My Wanderings in Persia


My Wanderings in Persia is an account of a three-year journey to and posting in Tehran in 1875‒78 by a British official contracted to the India Office for unspecified services. The author traveled by sea from London to Bombay and to Karachi and then overland to Tehran. His return journey was via Russia and across Europe. The book contains descriptions of the major cities of Persia (present-day Iran) visited, with observations on culture, religion, and everyday life. The author is critical of many aspects of Persia, including the cruelty and despotism of the ruling shah and the treatment of women throughout society. The book is illustrated with drawings and contains a large fold-out map that uses different colors to show the author’s route, the old western frontier of British India and the new “scientific frontier” further to the west, and the old Russian frontier and the new Russian frontier of 1878 after the Russian advance southward. An inset map in the lower left shows an enlarged view of the scientific frontier between Afghanistan and British India (in present-day Pakistan). The scientific frontier was a term used in 1878 by British prime minister Benjamin Disraeli (Lord Beaconsfield) in reference to a rectified border between Afghanistan and British India, by which he meant a frontier that could be occupied and defended according to the requirements of the science of military strategy, as opposed to a “haphazard frontier” that was the product of historical circumstance.
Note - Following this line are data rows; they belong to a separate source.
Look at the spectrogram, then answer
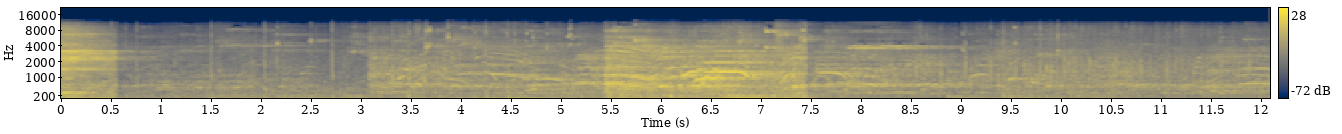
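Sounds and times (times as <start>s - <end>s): loud steady tone: 0.0s - 0.7s
sneakers squeaking: 0.0s - 10.0s.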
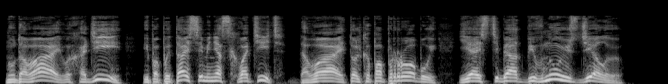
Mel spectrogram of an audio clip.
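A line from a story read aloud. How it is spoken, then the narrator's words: Yelling. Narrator (Russian): Я заорал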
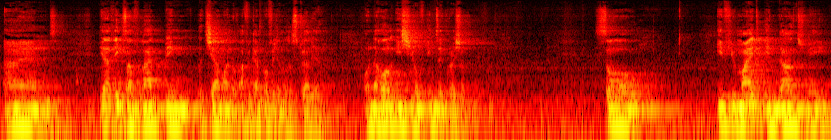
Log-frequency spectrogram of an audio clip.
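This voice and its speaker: A middle-aged man with a Ugandan accent speaks in a low, mellow voice, heard from a distance in a reverberant hall. He gives an informal, encouraging talk as a guest speaker, candid and conversational. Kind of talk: informal motivational public talk. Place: large indoor event room. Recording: echoey hall, distant mic, noisy.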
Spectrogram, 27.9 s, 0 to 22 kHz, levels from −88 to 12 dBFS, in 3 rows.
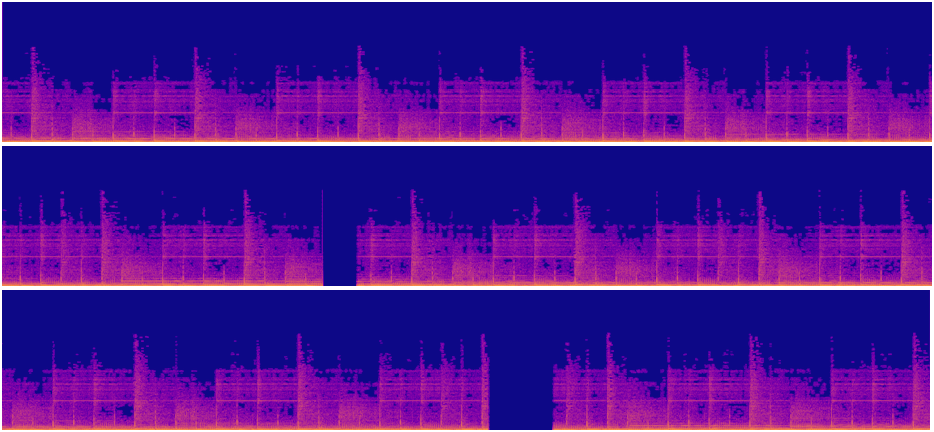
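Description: At 12.50 s a stream reconnect cuts the audio. The connection drops and the player goes silent for 0.34 s. A fresh decoder then picks up mid-stream, roughly a third of a second further on, so a short stretch is skipped. At 23.46 s a second reconnect leaves 0.65 s of silence. This time the server resends a burst, and playback resumes 0.6 s earlier, repeating material. Each restart opens muted or fading in.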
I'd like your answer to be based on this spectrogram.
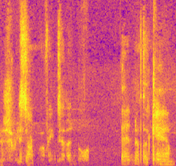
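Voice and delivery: hushed conspiratorial whisper. Whispering in character to two companions while watching the camp: whispering. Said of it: "I'm gonna whisper to the other two".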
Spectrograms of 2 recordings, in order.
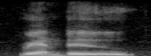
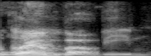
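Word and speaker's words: Rambeau: sylvester stallone's character but everybody else called her rambo where you put the accent on the la long o which is the the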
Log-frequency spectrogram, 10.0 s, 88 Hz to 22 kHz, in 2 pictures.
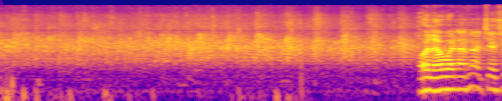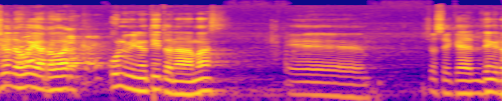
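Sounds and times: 
applause from a live audience at a blues festival: 0.0s - 5.2s
speech: 4.2s - 7.3s, 9.3s - 10.0s.

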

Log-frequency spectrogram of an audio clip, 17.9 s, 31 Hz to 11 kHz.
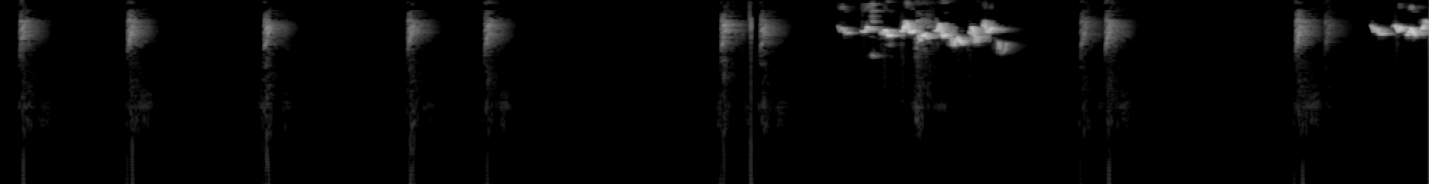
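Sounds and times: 
Ultramarine grosbeak loud rich warbling song phrase: 9.0s - 9.8s, 10.5s - 12.8s, 13.5s - 14.1s, 16.2s - 17.8s.

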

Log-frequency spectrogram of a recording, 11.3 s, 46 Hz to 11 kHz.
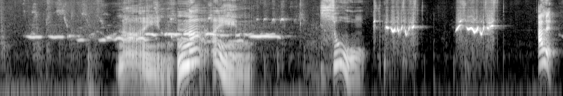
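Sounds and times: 
faint low noise: 0.0s - 11.2s
person whistling in imitation of a bullfinch's call: 0.5s - 5.9s, 7.5s - 8.5s, 9.1s - 10.0s
speech: 2.4s - 5.1s, 6.7s - 7.3s.

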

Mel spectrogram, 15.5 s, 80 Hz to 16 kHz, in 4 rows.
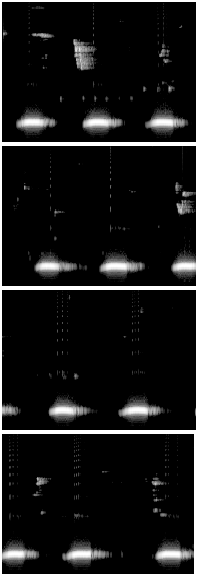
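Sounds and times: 
faint high bird chirps: 0.0s - 8.1s, 11.6s - 14.0s, 14.6s - 15.4s
pigeon hooting: 0.3s - 2.3s, 3.0s - 3.6s, 6.0s - 6.6s, 7.3s - 8.0s, 8.8s - 9.3s, 10.2s - 10.8s, 11.7s - 12.2s, 13.0s - 13.5s, 14.8s - 15.3s.

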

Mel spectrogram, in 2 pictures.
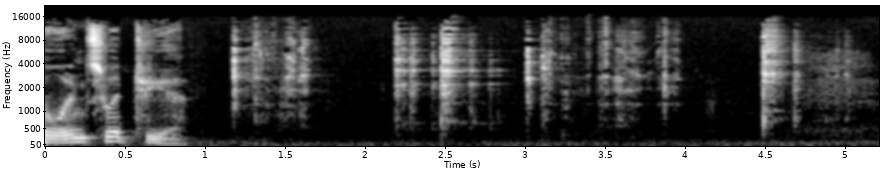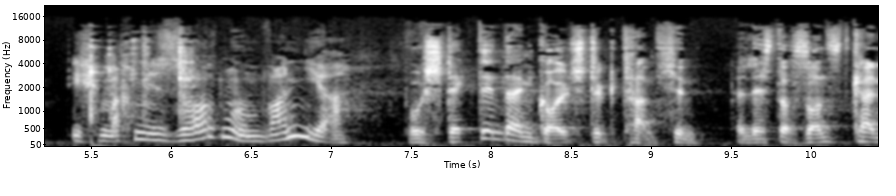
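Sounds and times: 
speech: 0.0s - 1.0s, 5.4s - 10.4s
light stirring of millet porridge: 1.1s - 6.6s
spoon clinking and scraping against dishes as millet porridge is served into bowls: 1.2s - 6.4s.

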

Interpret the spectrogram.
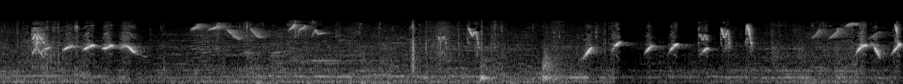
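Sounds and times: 
bar-winged prinia singing: 0.3s - 3.4s, 4.4s - 4.9s, 5.8s - 9.0s.

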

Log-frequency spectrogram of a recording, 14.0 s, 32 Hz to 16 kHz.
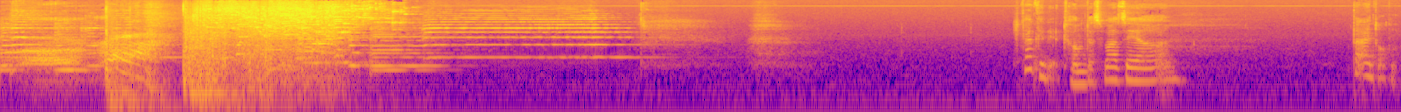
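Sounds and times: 
office window glass shattering from a thrown desk: 1.0s - 4.3s
tinkling glass shards: 2.0s - 4.2s
speech: 10.4s - 12.0s, 13.6s - 14.0s.

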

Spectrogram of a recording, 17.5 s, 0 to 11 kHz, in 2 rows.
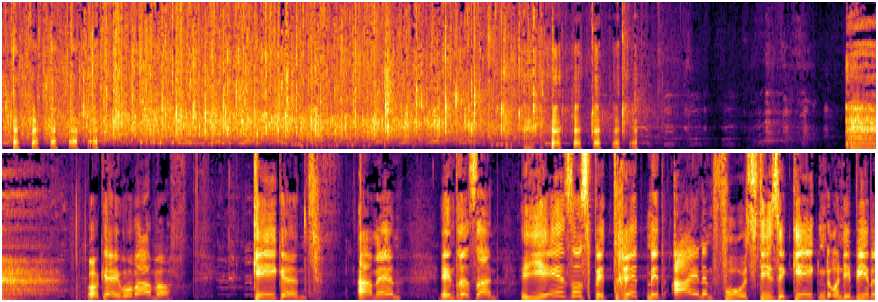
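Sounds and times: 
congregation clapping at a worship service: 0.0s - 6.6s
congregation laughing at a worship service: 0.0s - 9.7s, 10.6s - 11.5s
speech: 0.1s - 1.5s, 5.2s - 6.5s, 9.6s - 10.6s, 11.2s - 17.4s.

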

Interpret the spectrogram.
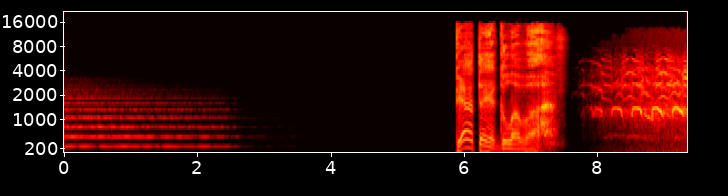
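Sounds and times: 
speech: 5.9s - 7.4s
seagulls crying hoarsely: 7.8s - 9.3s.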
Although Anderson includes this term in the subtitle of his book and marks it prominently on the map, there is in fact very little discussion of the Afghan-Indian frontier in the book, which deals largely with Persia and very little with Afghanistan. An appendix gives the distances on the stage roads from Bushehr to Tehran, Tehran to Baghdad, and Tehran to Resht (present-day Rasht), with the distance in miles between stages and remarks on the status of the road on each stage.

Last updated: August 26, 2016